We will never know their names.
The first victim could not have been recorded, for there was no written language to record it.
They were someone’s daughter, or son, and someone’s friend, and they were loved by those around them. And they were in pain, covered in rashes, confused, scared, not knowing why this was happening to them or what they could do about it – victim of a mad, inhuman god. There was nothing to be done – humanity was not strong enough, not aware enough, not knowledgeable enough, to fight back against a monster that could not be seen.
It was in Ancient Egypt, where it attacked slave and pharaoh alike. In Rome, it effortlessly decimated armies. It killed in Syria. It killed in Moscow. In India, five million dead. It killed a thousand Europeans every day in the 18th century. It killed more than fifty million Native Americans. From the Peloponnesian War to the Civil War, it slew more soldiers and civilians than any weapon, any soldier, any army (Not that this stopped the most foolish and empty souls from attempting to harness the demon as a weapon against their enemies).
Cultures grew and faltered, and it remained. Empires rose and fell, and it thrived. Ideologies waxed and waned, but it did not care. Kill. Maim. Spread. An ancient, mad god, hidden from view, that could not be fought, could not be confronted, could not even be comprehended. Not the only one of its kind, but the most devastating.
For a long time, there was no hope – only the bitter, hollow endurance of survivors.
In China, in the 10th century, humanity began to fight back.
It was observed that survivors of the mad god’s curse would never be touched again: they had taken a portion of that power into themselves, and were so protected from it. Not only that, but this power could be shared by consuming a remnant of the wounds. There was a price, for you could not take the god’s power without first defeating it – but a smaller battle, on humanity’s terms.
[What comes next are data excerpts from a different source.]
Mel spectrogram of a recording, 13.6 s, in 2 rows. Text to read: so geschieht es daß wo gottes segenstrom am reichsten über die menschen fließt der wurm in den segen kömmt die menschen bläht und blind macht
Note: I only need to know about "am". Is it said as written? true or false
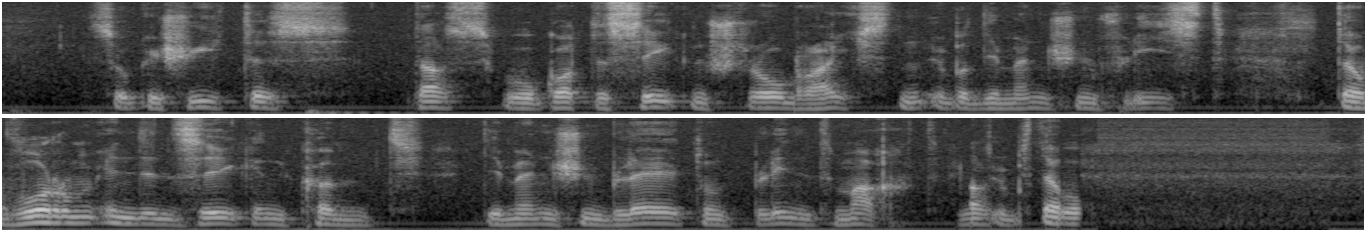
false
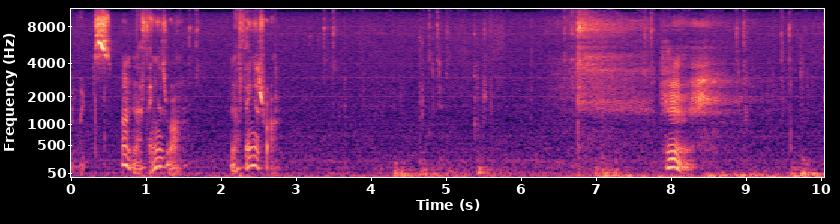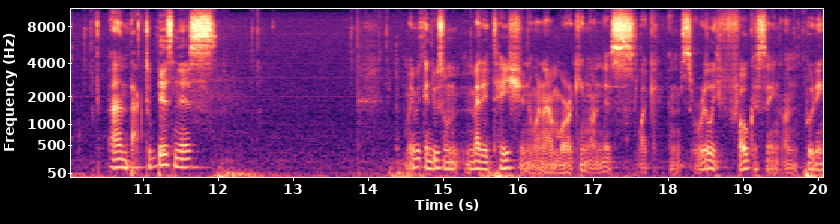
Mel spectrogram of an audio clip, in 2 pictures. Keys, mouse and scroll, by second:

By the 16th century, the technique spread, to India, across Asia, the Ottoman Empire and, in the 18th century, Europe. In 1796, a more powerful technique was discovered by Edward Jenner.
An idea began to take hold: Perhaps the ancient god could be killed.
A whisper became a voice; a voice became a call; a call became a battle cry, sweeping across villages, cities, nations. Humanity began to cooperate, spreading the protective power across the globe, dispatching masters of the craft to protect whole populations. People who had once been sworn enemies joined in common cause for this one battle. Governments mandated that all citizens protect themselves, for giving the ancient enemy a single life would put millions in danger.
And, inch by inch, humanity drove its enemy back. Fewer friends wept; Fewer neighbors were crippled; Fewer mothers had to bury their daughters.
At the dawn of the 20th century, for the first time, humanity banished the enemy from entire regions of the world. Humanity faltered many times in its efforts, but there individuals who never gave up, who fought for the dream of a world where no child or loved one would ever fear the demon ever again. Viktor Zhdanov, who called for humanity to unite in a final push against the demon; The great tactician Karel Raška, who conceived of a strategy to annihilate the enemy; Donald Henderson, who lead the efforts of those final days.
The enemy grew weaker. Millions became thousands, thousands became dozens. And then, when the enemy did strike, scores of humans came forth to defy it, protecting all those whom it might endanger.
The enemy’s last attack in the wild was on Ali Maow Maalin, in 1977. For months afterwards, dedicated humans swept the surrounding area, seeking out any last, desperate hiding place where the enemy might yet remain.
They found none.
About 38 years ago, on December 9th, 1979, humanity declared victory.
This one evil, the horror from beyond memory, the monster that took 500 million people from this world – was destroyed.
You are a member of the species that did that. Never forget what we are capable of, when we band together and declare battle on what is broken in the world.
Author’s Note: The first words in the Wikipedia article on smallpox are, “Smallpox was”. Together, we can do great things.